Advertisement

EvoBarry

1,694 posts

153 months

[news] 
Saturday 23rd June 2012 quote quote all
If its already tanked then I would suggest it needs better ventilation instead? Any windows you can crack, is there a decent gap under the door to let air in?

GreigM

4,711 posts

137 months

[news] 
Saturday 23rd June 2012 quote quote all
do you have the space for a carcoon/airchamber?

Gaz.

50,475 posts

139 months

[news] 
Saturday 23rd June 2012 quote quote all
I've had a dehumidifier in my garage for years, at full chat it can dry a very wet car fairly quickly.

If you're leaving the car for long periods of time perhaps a few coats of a good wax would help too?

GrandGinge

Original Poster:

56 posts

39 months

[news] 
Saturday 23rd June 2012 quote quote all
Hopefully this shows the issue...



Australian camera......

clockworks

1,000 posts

33 months

[news] 
Saturday 23rd June 2012 quote quote all
Is the damp coming through the walls, or up through the floor?

GrandGinge

Original Poster:

56 posts

39 months

[news] 
Saturday 23rd June 2012 quote quote all
clockworks said:
Is the damp coming through the walls, or up through the floor?
The floor has a DPC and the walls are tanked, it is more just damp and musty probably due to poor air circulation. Conversely I don't want to increase the air circulation because I think it will increase the salt.

I like the idea of the CarCoon and have measured to see whether one will fit - there is only one inch either side at the garage doors!

Schuey M

178 posts

30 months

[news] 
Saturday 23rd June 2012 quote quote all
An extractor fan with humidistat is another option. It may be wise to waxoyl what you can and wax the paintwork reguarly.

inman999

1,427 posts

61 months

[news] 
Saturday 23rd June 2012 quote quote all
More importantly, why have a car like that and leave permanently garaged

GrandGinge

Original Poster:

56 posts

39 months

[news] 
Saturday 23rd June 2012 quote quote all
inman999 said:
More importantly, why have a car like that and leave permanently garaged
Because I am not able to be on the island as much as I would like. The AM is worth more to me sentimentally than financially.

Black_S3

76 posts

76 months

[news] 
Yesterday (20:41) quote quote all
a few of these filled with silicone cat litter improved my last garage a lot - could easily be wall mounted if you don't have much spare space.

http://www.containerstore.com/shop/elfa/components...

I had 5, 4 in the garage and one in the airing cupboard that got rotated every week in the winter.

996TT02

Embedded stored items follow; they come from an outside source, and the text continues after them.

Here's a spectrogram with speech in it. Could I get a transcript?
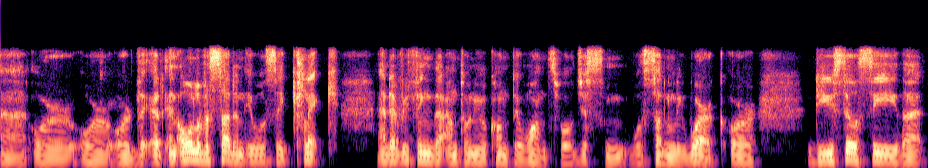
uh, or or or the, and all of a sudden it will say click, and everything that Antonio Conte wants will just will suddenly work, or do you still see that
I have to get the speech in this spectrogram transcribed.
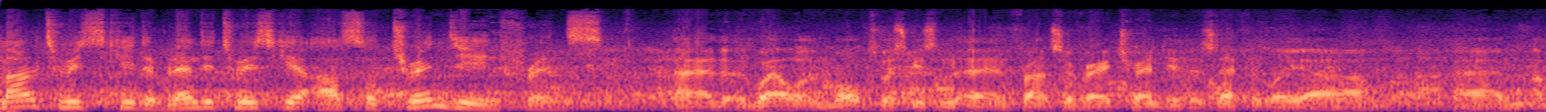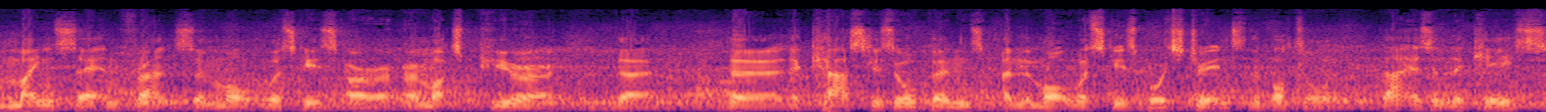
malt whiskey, the blended whiskey, are so trendy in France? Uh, well, malt whiskies in, in, France are very trendy. There's definitely a, um, a mindset in France that malt whiskies are, are much purer, that the, the cask is opened and the malt whisky is poured straight into the bottle. That isn't the case.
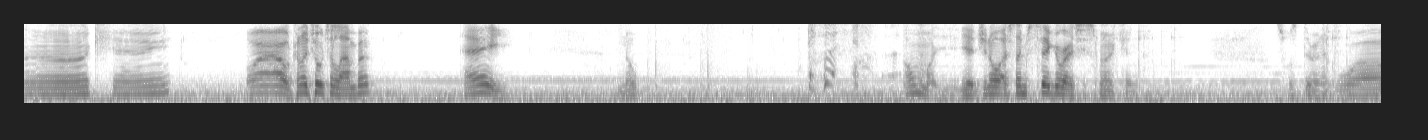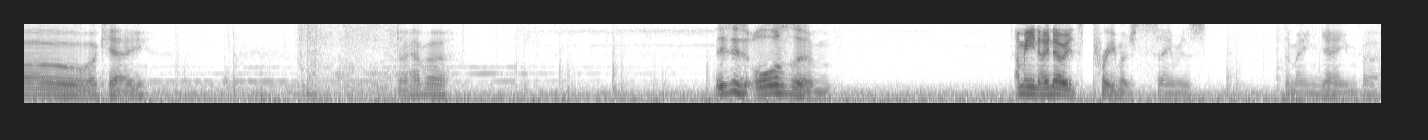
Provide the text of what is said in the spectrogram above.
Okay. Wow, can I talk to Lambert? Hey. Nope. Oh my, yeah, do you know what? It's them cigarettes you're smoking. That's what's doing it. Whoa, okay. Do I have a... This is awesome. I mean, I know it's pretty much the same as the main game, but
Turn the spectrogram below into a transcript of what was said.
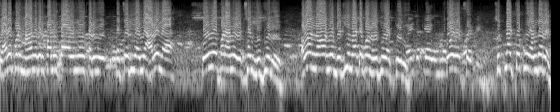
ત્યારે પણ મહાનગરપાલિકા એમની કચેરી અમે આવેલા. કોઈએ પણ આનું એક્શન લીધું નહીં. અવારનવાર મેં બદલી માટે પણ રજૂઆત કરી. કોઈ એક્શન ચોક ચોકની અંદર જ.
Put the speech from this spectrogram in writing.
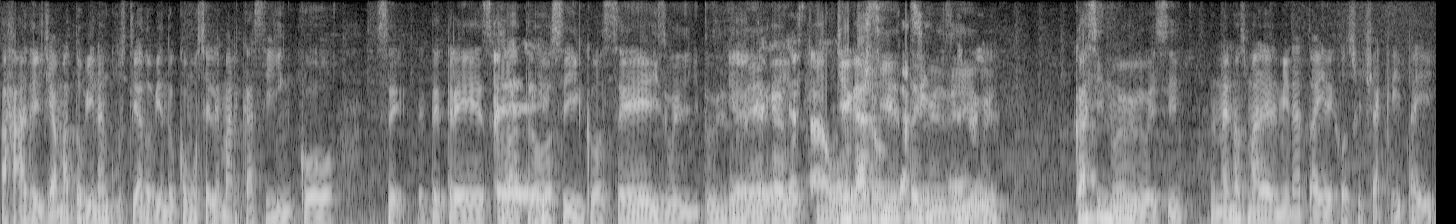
Ajá, del Yamato bien angustiado viendo cómo se le marca 5. De 3, Sí. 4, 5, 6, güey. Y tú dices, verga, güey. Llega a ocho, 7, casi güey. Sí, nueve. güey. Casi 9, güey, sí. Menos mal el Minato ahí dejó su chacrita y,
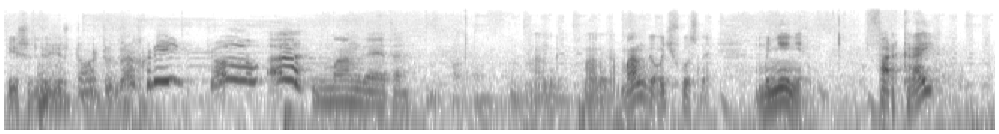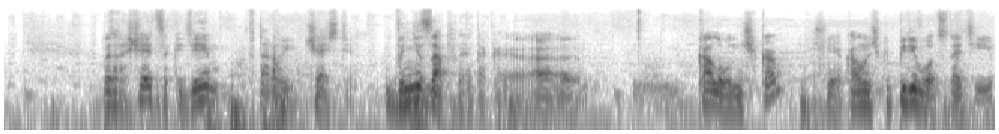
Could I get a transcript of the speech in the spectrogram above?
Пишут люди, что это за хрень? Чё? А? Манга это. Манго, манго, манго очень вкусная. Мнение. Far Cry возвращается к идеям второй части. Внезапная такая э, колоночка, точнее, колоночка перевод статьи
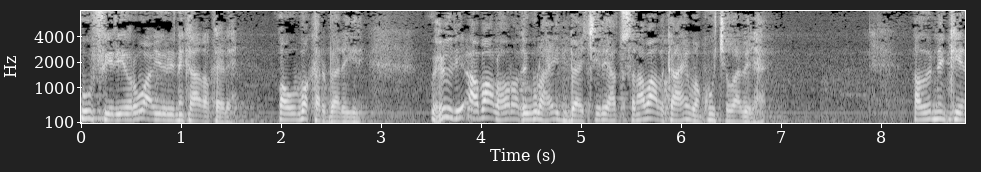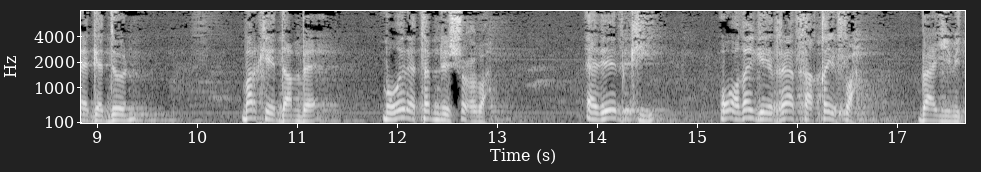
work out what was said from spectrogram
Wuu fiiriyey waa yidhi ninka hadalka leh. Waa abubakar baa wuxuu yidhi abaal horood igu lahayd baa jiray hadduusan abaalka ahayn waan kuu jawaabi lahaa. Aduu ninkiina gadoon markii dambe muqiirata bni shucba adeerkii oo odaygii reer taqiif ah baa yimid.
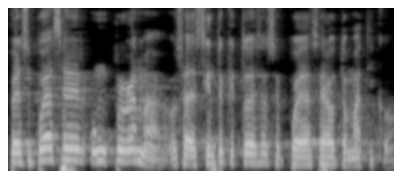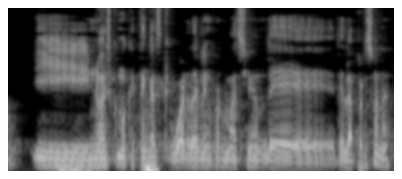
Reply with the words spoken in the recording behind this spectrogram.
Pero se puede hacer un programa, o sea, siento que todo eso se puede hacer automático y no es como que tengas que guardar la información de, de la persona.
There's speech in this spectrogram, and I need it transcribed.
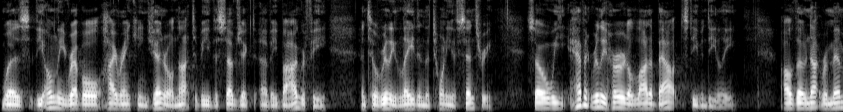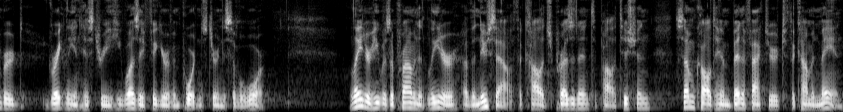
was the only rebel high ranking general not to be the subject of a biography until really late in the 20th century. So we haven't really heard a lot about Stephen D. Lee. Although not remembered greatly in history, he was a figure of importance during the Civil War. Later, he was a prominent leader of the New South, a college president, a politician. Some called him benefactor to the common man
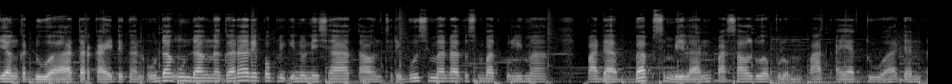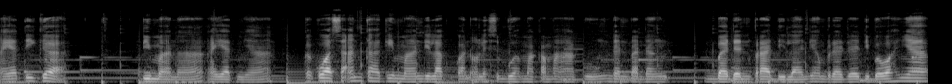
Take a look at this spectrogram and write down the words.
Yang kedua terkait dengan Undang-Undang Negara Republik Indonesia tahun 1945 pada bab 9 pasal 24 ayat 2 dan ayat 3 di mana ayatnya kekuasaan kehakiman dilakukan oleh sebuah Mahkamah Agung dan badan, badan peradilan yang berada di bawahnya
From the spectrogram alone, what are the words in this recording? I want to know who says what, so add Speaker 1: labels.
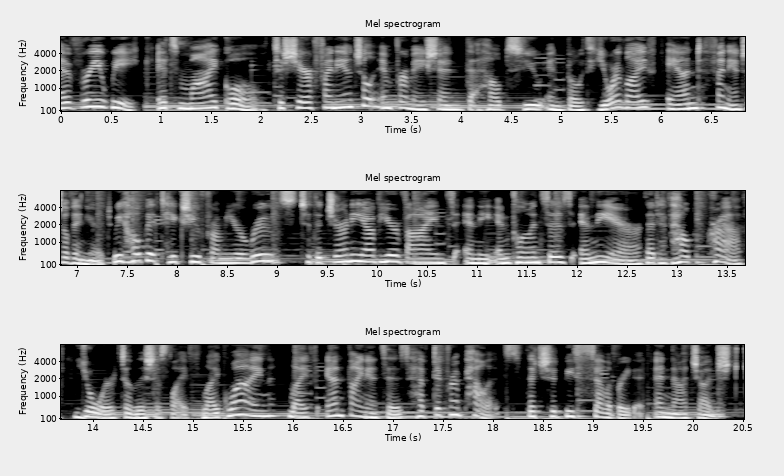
Speaker 1: Every week, it's my goal to share financial information that helps you in both your life and Financial Vineyard. We hope it takes you from your roots to the journey of your vines and the influences in the air that have helped craft your delicious life. Like wine, life and finances have different palates that should be celebrated and not judged.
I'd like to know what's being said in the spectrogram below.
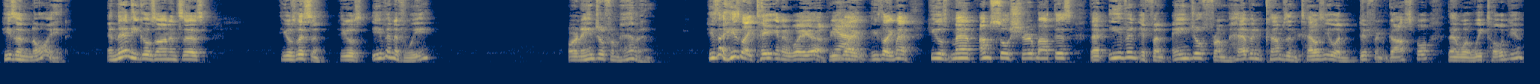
He's annoyed. And then he goes on and says, he goes, listen, he goes, even if we or an angel from heaven, he's like, he's like taking it way up. He's Yeah. like, he's like, man, he goes, man, I'm so sure about this that even if an angel from heaven comes and tells you a different gospel than what we told you,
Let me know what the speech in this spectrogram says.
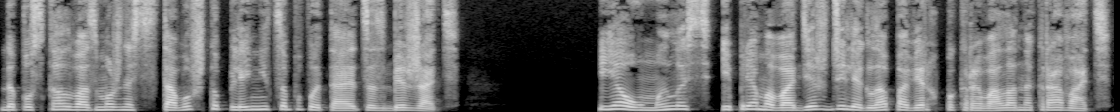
допускал возможность того, что пленница попытается сбежать. Я умылась и прямо в одежде легла поверх покрывала на кровать.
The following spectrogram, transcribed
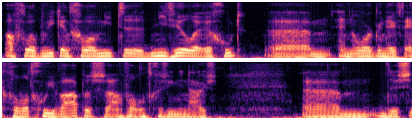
afgelopen weekend gewoon niet, niet heel erg goed. Um, en Oregon heeft echt wel wat goede wapens aanvallend gezien in huis. Um, dus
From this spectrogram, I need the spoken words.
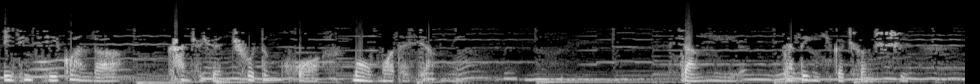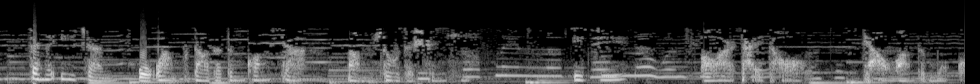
已经习惯了。看着远处灯火，默默的想你，想你在另一个城市，在那一盏我望不到的灯光下忙碌的身影，以及偶尔抬头眺望的目光，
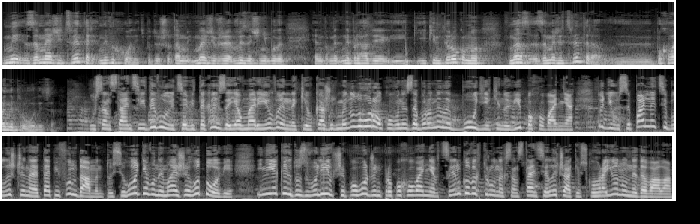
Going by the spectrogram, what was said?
ми за межі цвинтар не виходить, тому що там межі вже визначені були, я не пам'ятаю, не пригадую, яким то роком, але в нас за межі цвинтара е, поховань не проводиться. У санстанції дивуються від таких заяв мерії винників. кажуть, минулого року вони заборонили будь-які нові поховання. Тоді усипальниці були ще на етапі фундаменту. Сьогодні вони майже готові. І ніяких дозволів чи погоджень про поховання в цинкових трунах санстанція Личаківського району не давала.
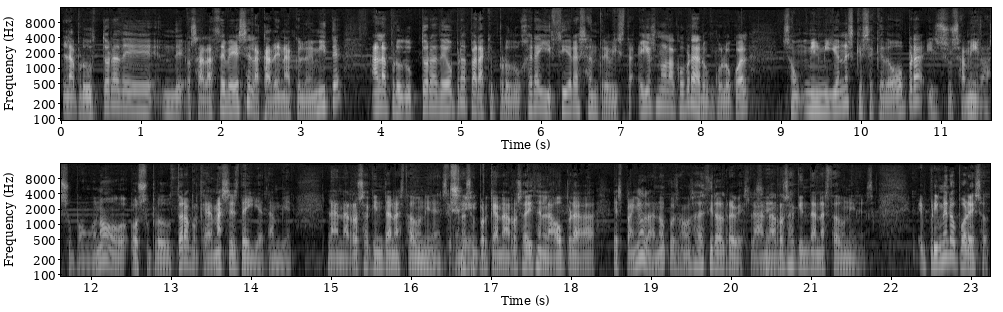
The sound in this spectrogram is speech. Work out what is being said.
la productora de, de- o sea, la CBS, la cadena que lo emite, a la productora de Oprah para que produjera y hiciera esa entrevista. Ellos no la cobraron, con lo cual son mil millones que se quedó Oprah y sus amigas, supongo, ¿no? O, o su productora, porque además es de ella también. La Ana Rosa Quintana estadounidense, que no sé por qué Ana Rosa dicen la Oprah española, ¿no? Pues vamos a decir al revés, la Sí. Ana Rosa Quintana estadounidense. Eh, Primero por eso,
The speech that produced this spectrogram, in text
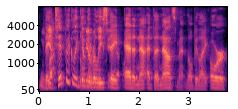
they Yes. typically We'll give the release release date date at a at the announcement. They'll be like, or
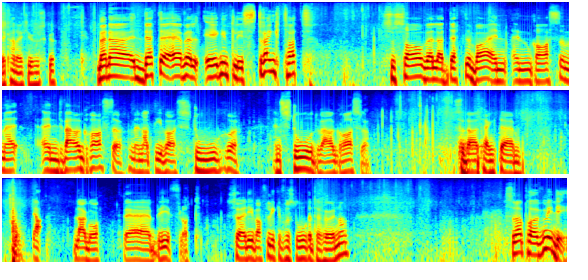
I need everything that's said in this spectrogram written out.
Det kan jeg ikke huske. Men uh, dette er vel egentlig strengt tatt Så sa hun vel at dette var en, en rase med en dvergrase, men at de var store. En stor dvergrase. Så da tenkte jeg ja, la gå. Det blir flott. Så er de i hvert fall ikke for store til hønene. Så da prøver vi de.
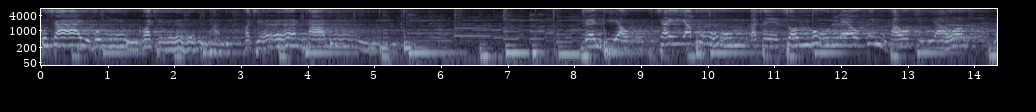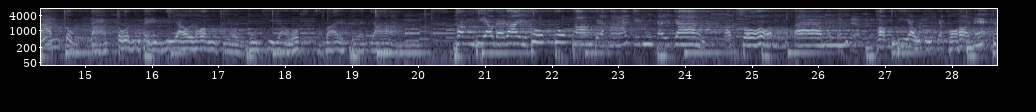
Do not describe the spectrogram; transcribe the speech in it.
ผู้ชายผู้หญิงขอเชิญท่านขอเชิญท่านเชิญเที่ยวชัยภูมิเกษตรสมบูรณ์แล้วขึ้นเขาเขียว น้ำตกตาต้นแห่งเดียวท่องเที่ยวผู้เที่ยว สบายเปลียดยาง ท่องเที่ยวได้ได้ทุกทุกทางไปหากินไก่ย่างกับส้มตำท่องเที่ยวดีจะขอแนะน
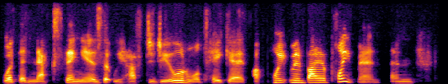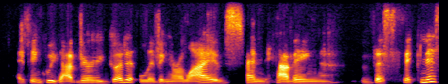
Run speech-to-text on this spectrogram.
what the next thing is that we have to do and we'll take it appointment by appointment. And i think we got very good at living our lives and having the sickness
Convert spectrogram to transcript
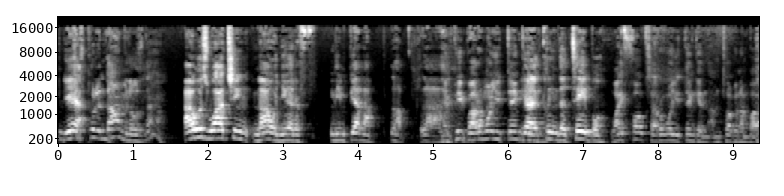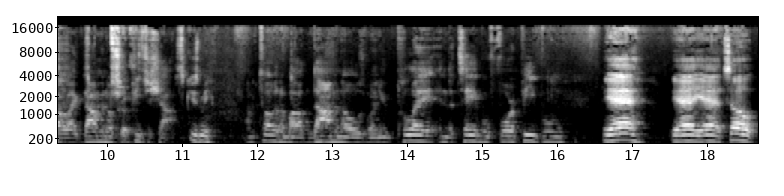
Yeah, Just putting dominoes down. I was watching. Now when you gotta la la, la And people, I don't want you you thinking gotta clean the table. white folks. I don't want you thinking I'm talking about like Domino's pizza shops. Excuse me. I'm talking about Domino's when you play in the table for people. Yeah, yeah, yeah. So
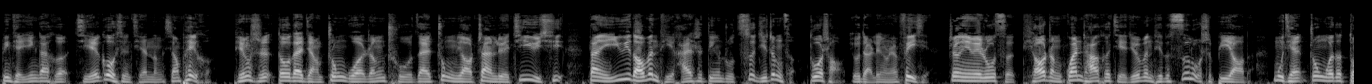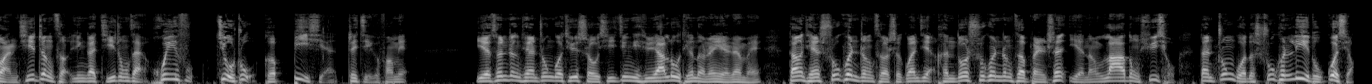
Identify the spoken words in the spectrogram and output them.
并且应该和结构性潜能相配合。平时都在讲中国仍处在重要战略机遇期，但一遇到问题还是盯住刺激政策，多少有点令人费解。正因为如此，调整观察和解决问题的思路是必要的。目前中国的短期政策应该集中在恢复、救助和避险这几个方面。野村证券中国区首席经济学家陆婷等人也认为，当前纾困政策是关键，很多纾困政策本身也能拉动需求，但中国的纾困力度过小，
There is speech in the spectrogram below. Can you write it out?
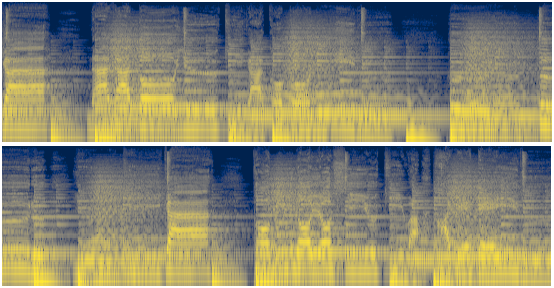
が長と雪がここにいる。ふるふる雪が富のよし雪ははげている。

953 posts

28 months

[news] 
Yesterday (21:53) quote quote all
Are those vents above the door? If so you should have enough ventilation.

Re the salt - how close are you to the sea?

Salt does not evaporate, the only way it could get to your car is via sea spray, if it's too far for that then there is no issue. Also if there are vents above the door only there is no real throughflow so even if you are close to the sea the spray can't actually flow inside - as opposed to a situation where you could have had ventilation at the rear too.

I live in a high humidity area and find that proper garage ventilation is highly effective. I sorted out mould issues inside one of mine by locking the car shut with around 1kg of silica gel inside.
Reply to Topic